(TASK REQUIREMENTS) Restate word for word the lines from the one containing "What are the" through the end of the listing below, with both ends included.

[Opening DATA FOR PROCESSING section]

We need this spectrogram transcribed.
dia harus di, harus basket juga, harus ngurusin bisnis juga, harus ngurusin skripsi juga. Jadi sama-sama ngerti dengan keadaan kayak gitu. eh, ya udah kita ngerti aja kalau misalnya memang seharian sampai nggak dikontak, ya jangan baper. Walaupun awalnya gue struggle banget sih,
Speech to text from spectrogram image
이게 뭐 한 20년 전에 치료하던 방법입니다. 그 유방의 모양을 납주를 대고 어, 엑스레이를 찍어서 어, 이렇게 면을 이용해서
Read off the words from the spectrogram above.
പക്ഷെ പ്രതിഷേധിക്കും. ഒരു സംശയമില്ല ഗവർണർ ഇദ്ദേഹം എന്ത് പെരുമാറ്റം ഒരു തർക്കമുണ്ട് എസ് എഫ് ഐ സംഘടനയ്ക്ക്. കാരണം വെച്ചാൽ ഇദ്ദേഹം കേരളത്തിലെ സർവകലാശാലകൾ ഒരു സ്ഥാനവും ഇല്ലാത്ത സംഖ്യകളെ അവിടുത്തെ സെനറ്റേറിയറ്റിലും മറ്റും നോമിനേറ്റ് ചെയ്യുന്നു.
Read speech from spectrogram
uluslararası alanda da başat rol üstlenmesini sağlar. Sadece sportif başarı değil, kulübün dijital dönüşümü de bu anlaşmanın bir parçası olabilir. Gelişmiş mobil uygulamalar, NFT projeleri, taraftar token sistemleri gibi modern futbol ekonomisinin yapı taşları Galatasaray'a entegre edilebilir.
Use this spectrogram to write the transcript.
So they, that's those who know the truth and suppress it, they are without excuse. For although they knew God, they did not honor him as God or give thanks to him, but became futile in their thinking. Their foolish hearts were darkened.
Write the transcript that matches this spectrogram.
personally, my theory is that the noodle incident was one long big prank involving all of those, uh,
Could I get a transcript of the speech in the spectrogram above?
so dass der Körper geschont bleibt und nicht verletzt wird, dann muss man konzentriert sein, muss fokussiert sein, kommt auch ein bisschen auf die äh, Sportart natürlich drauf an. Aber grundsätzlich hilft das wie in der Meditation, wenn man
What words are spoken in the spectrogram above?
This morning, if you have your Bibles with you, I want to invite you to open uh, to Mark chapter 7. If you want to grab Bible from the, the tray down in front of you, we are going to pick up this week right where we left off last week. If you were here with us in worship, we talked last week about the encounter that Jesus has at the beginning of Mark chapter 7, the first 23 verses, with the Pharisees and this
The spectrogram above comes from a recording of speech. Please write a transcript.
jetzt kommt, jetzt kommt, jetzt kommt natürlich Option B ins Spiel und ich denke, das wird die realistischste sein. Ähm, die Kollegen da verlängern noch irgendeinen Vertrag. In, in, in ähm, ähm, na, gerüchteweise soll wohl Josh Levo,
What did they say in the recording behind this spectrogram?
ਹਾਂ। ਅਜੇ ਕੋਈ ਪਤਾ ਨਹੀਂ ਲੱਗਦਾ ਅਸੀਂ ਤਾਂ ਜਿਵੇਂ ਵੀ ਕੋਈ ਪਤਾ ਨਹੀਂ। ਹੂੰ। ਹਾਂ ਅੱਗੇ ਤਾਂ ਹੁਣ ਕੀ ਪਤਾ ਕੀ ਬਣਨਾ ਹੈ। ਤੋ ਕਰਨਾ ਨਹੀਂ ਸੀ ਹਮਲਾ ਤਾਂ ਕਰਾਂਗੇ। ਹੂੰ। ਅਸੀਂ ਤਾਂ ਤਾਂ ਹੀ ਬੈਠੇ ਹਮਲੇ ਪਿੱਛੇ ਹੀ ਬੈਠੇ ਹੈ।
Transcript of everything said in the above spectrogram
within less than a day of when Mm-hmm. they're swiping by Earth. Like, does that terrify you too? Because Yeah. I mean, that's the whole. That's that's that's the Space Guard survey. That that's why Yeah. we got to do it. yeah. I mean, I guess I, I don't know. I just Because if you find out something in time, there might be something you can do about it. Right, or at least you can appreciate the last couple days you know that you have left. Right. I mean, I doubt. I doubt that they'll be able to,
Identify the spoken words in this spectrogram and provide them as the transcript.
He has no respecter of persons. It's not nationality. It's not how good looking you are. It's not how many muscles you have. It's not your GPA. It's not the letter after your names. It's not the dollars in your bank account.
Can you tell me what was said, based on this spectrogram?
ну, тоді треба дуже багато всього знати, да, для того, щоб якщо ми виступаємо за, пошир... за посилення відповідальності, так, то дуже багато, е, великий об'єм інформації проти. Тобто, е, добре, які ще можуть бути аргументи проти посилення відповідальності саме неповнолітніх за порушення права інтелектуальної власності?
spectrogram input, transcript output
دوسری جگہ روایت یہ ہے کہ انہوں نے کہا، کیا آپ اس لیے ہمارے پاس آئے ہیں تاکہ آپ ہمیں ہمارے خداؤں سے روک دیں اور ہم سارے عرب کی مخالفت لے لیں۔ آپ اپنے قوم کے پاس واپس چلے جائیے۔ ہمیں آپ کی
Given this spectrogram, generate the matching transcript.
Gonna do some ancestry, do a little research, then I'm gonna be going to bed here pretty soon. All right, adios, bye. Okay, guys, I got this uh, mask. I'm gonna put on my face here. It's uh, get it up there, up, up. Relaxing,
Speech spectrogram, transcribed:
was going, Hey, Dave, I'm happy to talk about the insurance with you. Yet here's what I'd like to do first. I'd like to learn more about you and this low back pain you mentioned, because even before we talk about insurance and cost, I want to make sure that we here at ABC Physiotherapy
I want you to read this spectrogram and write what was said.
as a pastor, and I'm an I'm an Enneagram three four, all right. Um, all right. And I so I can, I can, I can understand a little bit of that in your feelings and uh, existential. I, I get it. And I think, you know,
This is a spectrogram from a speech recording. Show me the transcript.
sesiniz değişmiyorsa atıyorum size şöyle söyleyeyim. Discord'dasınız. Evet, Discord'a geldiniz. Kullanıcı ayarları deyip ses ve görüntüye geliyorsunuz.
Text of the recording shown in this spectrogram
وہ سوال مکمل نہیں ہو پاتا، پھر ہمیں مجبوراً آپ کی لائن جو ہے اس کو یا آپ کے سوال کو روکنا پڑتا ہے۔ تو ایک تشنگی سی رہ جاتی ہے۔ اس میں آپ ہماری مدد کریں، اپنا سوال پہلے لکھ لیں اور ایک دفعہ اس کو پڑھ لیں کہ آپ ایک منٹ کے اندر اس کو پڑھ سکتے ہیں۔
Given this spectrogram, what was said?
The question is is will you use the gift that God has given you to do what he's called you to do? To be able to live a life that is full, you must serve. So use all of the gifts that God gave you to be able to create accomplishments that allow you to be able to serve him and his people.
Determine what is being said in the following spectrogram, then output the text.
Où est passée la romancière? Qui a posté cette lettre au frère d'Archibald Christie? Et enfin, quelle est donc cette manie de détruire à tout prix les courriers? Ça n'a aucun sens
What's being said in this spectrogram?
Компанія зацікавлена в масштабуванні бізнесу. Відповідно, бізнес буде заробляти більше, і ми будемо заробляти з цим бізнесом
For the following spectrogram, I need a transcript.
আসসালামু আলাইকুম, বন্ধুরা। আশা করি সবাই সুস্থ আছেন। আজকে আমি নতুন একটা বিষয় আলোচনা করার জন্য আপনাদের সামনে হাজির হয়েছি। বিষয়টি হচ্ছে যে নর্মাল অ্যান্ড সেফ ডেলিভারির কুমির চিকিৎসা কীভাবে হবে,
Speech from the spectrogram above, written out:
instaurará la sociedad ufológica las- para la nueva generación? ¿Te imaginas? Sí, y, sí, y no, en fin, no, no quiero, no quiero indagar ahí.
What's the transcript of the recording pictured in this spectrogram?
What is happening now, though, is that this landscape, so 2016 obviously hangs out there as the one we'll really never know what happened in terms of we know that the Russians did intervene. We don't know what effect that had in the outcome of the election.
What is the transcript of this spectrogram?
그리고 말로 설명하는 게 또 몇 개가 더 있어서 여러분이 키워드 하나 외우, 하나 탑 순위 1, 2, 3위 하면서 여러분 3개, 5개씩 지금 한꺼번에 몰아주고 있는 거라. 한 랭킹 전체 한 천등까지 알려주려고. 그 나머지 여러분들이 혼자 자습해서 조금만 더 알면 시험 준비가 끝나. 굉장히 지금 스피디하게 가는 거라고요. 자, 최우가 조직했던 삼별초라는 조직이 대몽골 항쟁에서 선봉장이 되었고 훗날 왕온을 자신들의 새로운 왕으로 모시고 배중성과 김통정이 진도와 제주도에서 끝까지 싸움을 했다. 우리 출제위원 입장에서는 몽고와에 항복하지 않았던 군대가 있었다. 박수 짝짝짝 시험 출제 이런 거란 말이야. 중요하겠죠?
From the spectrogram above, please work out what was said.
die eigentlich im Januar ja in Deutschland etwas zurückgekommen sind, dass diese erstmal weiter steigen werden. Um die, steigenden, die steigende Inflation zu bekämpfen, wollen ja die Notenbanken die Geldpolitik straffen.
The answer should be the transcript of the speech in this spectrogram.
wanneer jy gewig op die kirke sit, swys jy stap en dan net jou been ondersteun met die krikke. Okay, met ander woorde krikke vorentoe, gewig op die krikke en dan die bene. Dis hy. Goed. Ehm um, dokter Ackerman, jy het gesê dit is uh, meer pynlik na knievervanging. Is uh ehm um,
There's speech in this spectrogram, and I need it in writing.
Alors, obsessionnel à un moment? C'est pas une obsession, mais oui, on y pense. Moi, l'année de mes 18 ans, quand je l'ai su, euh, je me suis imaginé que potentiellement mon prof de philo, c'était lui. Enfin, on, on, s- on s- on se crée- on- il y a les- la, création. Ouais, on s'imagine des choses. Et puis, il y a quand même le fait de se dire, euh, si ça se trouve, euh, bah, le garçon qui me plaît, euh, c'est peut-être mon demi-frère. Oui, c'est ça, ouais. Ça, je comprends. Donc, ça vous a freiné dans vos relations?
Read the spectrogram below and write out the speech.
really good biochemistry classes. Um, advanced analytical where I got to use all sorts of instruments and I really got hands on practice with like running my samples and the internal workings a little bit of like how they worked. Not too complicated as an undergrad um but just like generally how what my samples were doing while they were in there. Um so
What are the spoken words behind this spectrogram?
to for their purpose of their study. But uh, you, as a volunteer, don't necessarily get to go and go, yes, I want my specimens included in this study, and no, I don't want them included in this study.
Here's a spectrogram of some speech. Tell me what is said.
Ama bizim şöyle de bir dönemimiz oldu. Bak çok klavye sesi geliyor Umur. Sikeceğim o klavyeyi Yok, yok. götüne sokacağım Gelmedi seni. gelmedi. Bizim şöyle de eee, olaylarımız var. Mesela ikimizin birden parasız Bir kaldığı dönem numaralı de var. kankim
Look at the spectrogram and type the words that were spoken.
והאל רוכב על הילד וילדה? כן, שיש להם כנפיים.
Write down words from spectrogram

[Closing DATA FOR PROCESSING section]

(OUTPUT OF THE EXERCISE)
What are the spoken words behind this spectrogram?
to for their purpose of their study. But uh, you, as a volunteer, don't necessarily get to go and go, yes, I want my specimens included in this study, and no, I don't want them included in this study.
Here's a spectrogram of some speech. Tell me what is said.
Ama bizim şöyle de bir dönemimiz oldu. Bak çok klavye sesi geliyor Umur. Sikeceğim o klavyeyi Yok, yok. götüne sokacağım Gelmedi seni. gelmedi. Bizim şöyle de eee, olaylarımız var. Mesela ikimizin birden parasız Bir kaldığı dönem numaralı de var. kankim
Look at the spectrogram and type the words that were spoken.
והאל רוכב על הילד וילדה? כן, שיש להם כנפיים.
Write down words from spectrogram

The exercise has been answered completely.